A Letter written to the Lower House of Parliament.
By Sir John Suckling.
To my noblé Friends in the Lower House of Parliament. If my Country had held me worthy to have served in this Parliament,
I I had now been a Member of your Lower House, as formerly I have been in sundry other Parliaments: But how unkindly soever the dealeth with me, I will ever shew my Thankfulness to her, and deliver, by Way of Observation, what I have heretofore learned in that grave and wife Afsembly, for Admonishment to the elder, and a Path-way for the younger to walk in.
Parliaments, in my Time, have been wont to take up some Space at the first Meeting to settle the House, and to determine of unlawful Elections, and in this Point, they never had greater Cause to be circumspect than at this Time ; for, by an Abuse lately crept in, there is introduced a Custom, which, if it be not foreseen and prevented, will be a great Derogation to the Honour, and weakening to the Power of the House, where the Law giveth a Freedom to Corporations to elect Burgesses, and forbiddeth any indirect Course to be taken in their Election; many of the Corporations are become so base-minded and timorous, that they will not hazard the Indignation of a Lord Lieutenant's Letter, who under-hand sticks not to threaten them with the Charge of a Musket, or a Horse in a Muster, if that he hath not the Election of the Burgesses, and not they themselves.
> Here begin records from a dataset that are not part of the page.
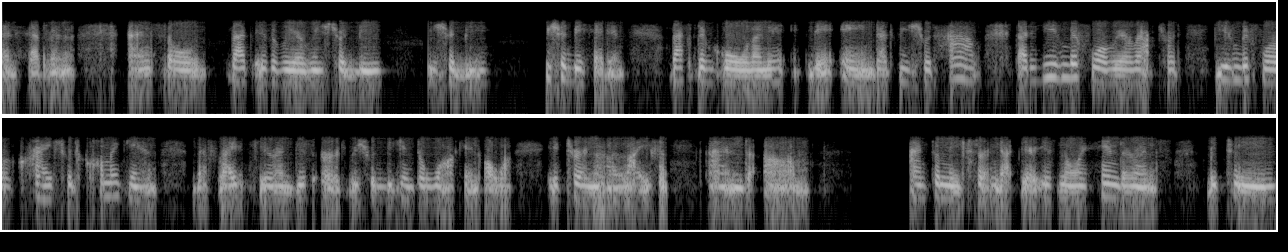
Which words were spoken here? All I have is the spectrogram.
and heaven. And so that is where we should be we should be we should be heading. That's the goal and the, the aim that we should have. That even before we are raptured, even before Christ should come again, that right here on this earth we should begin to walk in our eternal life and um and to make certain that there is no hindrance between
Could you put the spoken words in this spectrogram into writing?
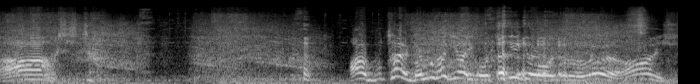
아 진짜. 아 무탈 너무 사기야 이거 어떻게 이겨 이거를. 아이씨.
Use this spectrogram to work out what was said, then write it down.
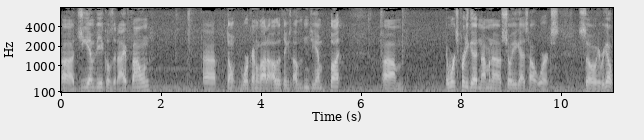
uh, GM vehicles that I've found. Uh, don't work on a lot of other things other than GM, but um, it works pretty good and I'm gonna show you guys how it works. So here we go.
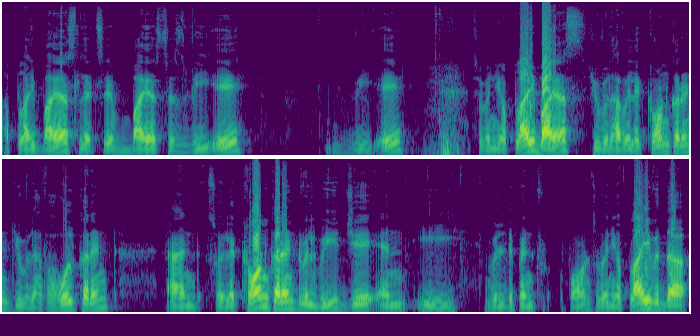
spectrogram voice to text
apply bias let us say bias is VA VA. So, when you apply bias you will have electron current you will have a hole current and so electron current will be J N E will depend upon. So, when you apply with the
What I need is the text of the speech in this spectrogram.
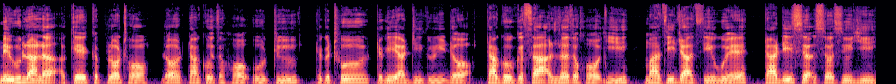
မေဦးလာလအကေကပလော့ထောဒေါ်တာကိုသဟောအိုတူတကထိုးတကရာဒီဂရီဒေါ်တာကိုကစားအလတ်သဟောဤမာသီတာဇီဝဲဒါဒီဆအစောဆူကြီး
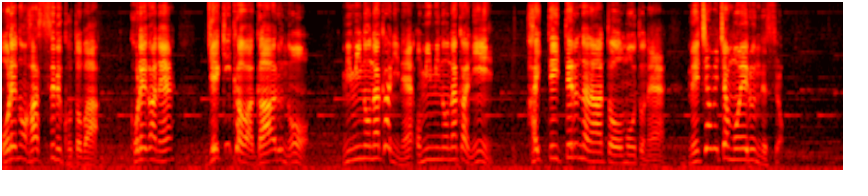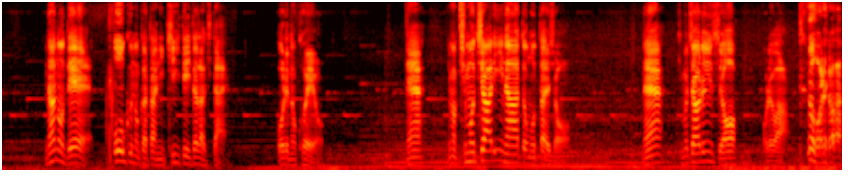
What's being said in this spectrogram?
俺の発する言葉、これがね、激川ガールの耳の中にね、お耳の中に入っていってるんだなと思うとね、めちゃめちゃ燃えるんですよ。なので、多くの方に聞いていただきたい。俺の声を。ね。今気持ち悪いなと思ったでしょ。ね。気持ち悪いんすよ。俺は。俺は。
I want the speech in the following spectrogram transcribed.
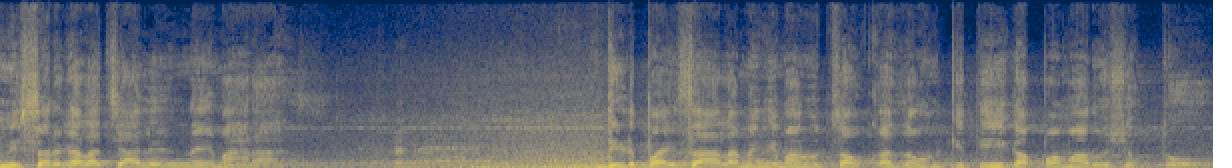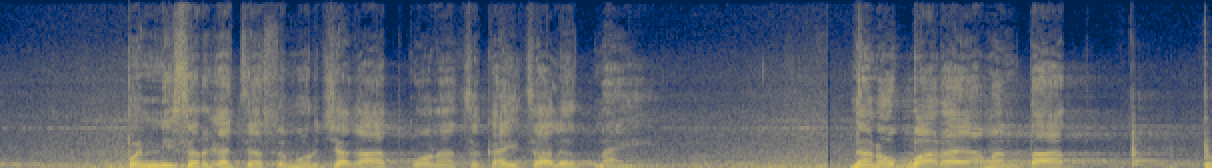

And commonly chose that the Lords recommend, are such as desire it for Protection, or are so ignorant of the Place they serve for, as there being Occasion to speak of the Corporation for which they are chosen, they have asked their Neighbours sitting by, whether it were a Sea or a Land Town.
If you seek not to prevent this kind of Choice, these Mischiefs will fol. low.
The Freedom of the Subject will be lessened.
Men outlawed, and Law-breakers, will be the Law-makers. The Voices of the House shall be at the Dispose of the Lords of the Upper House, and the Assembly of the Commons will be made needless; Gentlemen of far remote Countries may spare their Labour to come up; for their No's shall be contradicted with two Yea's, and that by such Men, if they be examined, as are not liable to Taxes or Subsidies, Loans, or other Payments; they shall enjoy their Ends, to wit, Liberty and Freedom, during
arge one Burgecords relace they,